He also pointed to the tests for evidence admissibility established in State Farm v. Campbell, 538 U.S. 408 (2003), which he said are met in this case. He told the panel the evidence established elements of reckless disregard and also went toward proving repetitive conduct. Where punitive damages are concerned, the nature of the evidence “adds to the weight of the test in favor of the plaintiffs,” Sedia said.
Indianapolis personal injury attorney Bill Hurst, who is not involved in this case, said that evidence of older convictions generally most often arises in the context of attacking the credibility of a witness, and there can be problems with admitting evidence of past crimes in a civil context.

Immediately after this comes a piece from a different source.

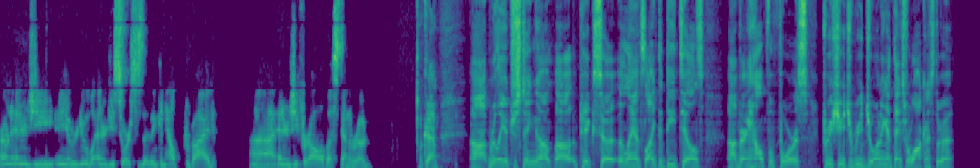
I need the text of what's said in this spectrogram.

Other than for purposes of trying to show a witness was lying or to challenge a person’s character or testimony, he said, “I just don’t see any way a 30-year-old conviction could be relevant to anything.”
Riley Bennett & Egloff LLP commercial litigator Ray Seach said Evidence Rule 404(b) bars evidence of past crimes to prove a person’s character in most civil contexts. “That evidence is almost never admissible,” he said, though he said consideration of this evidence in a punitive damages context may be a narrow exception.
Seach, who likewise is uninvolved in the case, said Rule 609 seems to open the door slightly for admission of prior offenses, but he believes Rule 404(b) is more on point. He said this rule arose from past abuses when defendants were deprived of fair trials when their previous offenses were used to define their present character.
Elliott Pinkie, a defense litigator for Cline Law Group LLC in Indianapolis who also isn’t involved in this case, believes evidence of convictions beyond 10 years old may be admissible in civil cases within the judge’s discretion under Evidence Rules 402 and 403, as long as its prejudicial nature is outweighed by its probative value.
“Everybody realizes people do make mistakes and bad decisions and can be rehabilitated,” he said. “There are multiple arguments to make on both sides of this issue. … Certainly there can be circumstances where the admission may be proper, and each case is different.”
The case is Danny Sims v. Andrew Pappas, et al., 45A03-1509-CT-01424.•